The first experience of the scientific study of Baikal was undertaken at the time of Peter I who realized the need to consolidate the vast Russian possessions in Siberia and the need to use their natural resources. As a result, he organized scientific expeditions to the lake, these traditions were adopted by other rulers of the 18th century as well.
It was Messershmidt who received a personal order from Peter the Great and was the first to come to Baikal for scientific purposes. He actually spent only a few months in Irkutsk. The city was just a “transit point”. The task was to visit the coast of the lake, first of all, southern and eastern parts, to explore the river basins, the prisons on the coast.
Messerschmidt took measurements of geographic latitude and weather observations.
He spent the years 1724 - 1725 traveling around the lake and nearby lands, visited Dauria. In March 1724, the explorer followed the sleigh road along Baikal and reached the mouth of the Selenga River, paying his attention to the Khamar-Daban Ridge. In 1725 he traveled along the route Irkutsk – Baikal – mouth of the Selenga River – Udinsk (Ulan-Ude) and further, to Transbaikalia.
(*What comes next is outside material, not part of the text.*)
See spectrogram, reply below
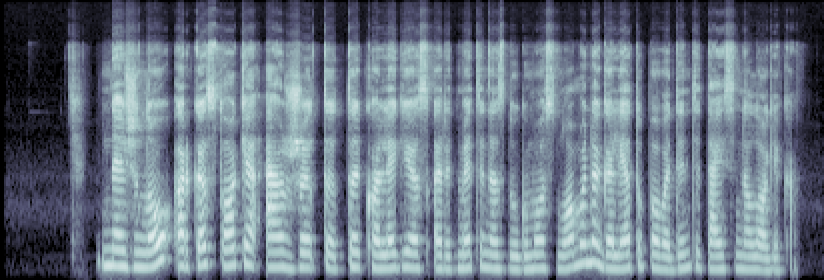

Observations and measurements performed by him made it possible to conclude that there is a discrepancy between the drawings of Ob, Angara, Nizhny Tunguska on the existing maps of that time.
A great achievement of D.G. Messerschmidt, of course, was the fact that he created the first map of Baikal with thorough comments related both to the lake itself and to its surroundings.
Of course, later maps were made by Aleksei Pushkarev, Ivan Chersky, Fyodor Drizhenko, and many others; thanks to their incredible perseverance and knowledge, we use modern maps of the Great Lake. But that is already a completely different story...
The Professor of Irkutsk State University, Doctor of Biological Sciences Fedor Eduardovich Reimers spent his entire life working on plant physiology. He began as a simple teacher, later becoming a Director of the Siberian Institute of Plant Physiology and Biochemistry and a corresponding member of the Academy of Sciences of the USSR.
Not only Siberian peoples considered the bear to be the Master of the Taiga, but namely Siberians turned their attitude to the bear into a cult. Moreover, this cult played an important role in the rites of hunting magic and everyday life.
It turns out that elderly people did not always enjoy the care and respect of their relatives and tribesmen. An old woman who was doomed to die of hunger not to be a burden for her tribe was fed the best meal for the last time and dressed in white clothes, like for a wedding...
He was able to truly love a land that forgives no mistakes, but makes you learn what you are capable of. This land makes you real. “Key to Baikal” tells you the story of Richard Maack - a teacher who fell in love with Siberia, who could become a great scientist and discoverer and nearly sacrificed his life for it.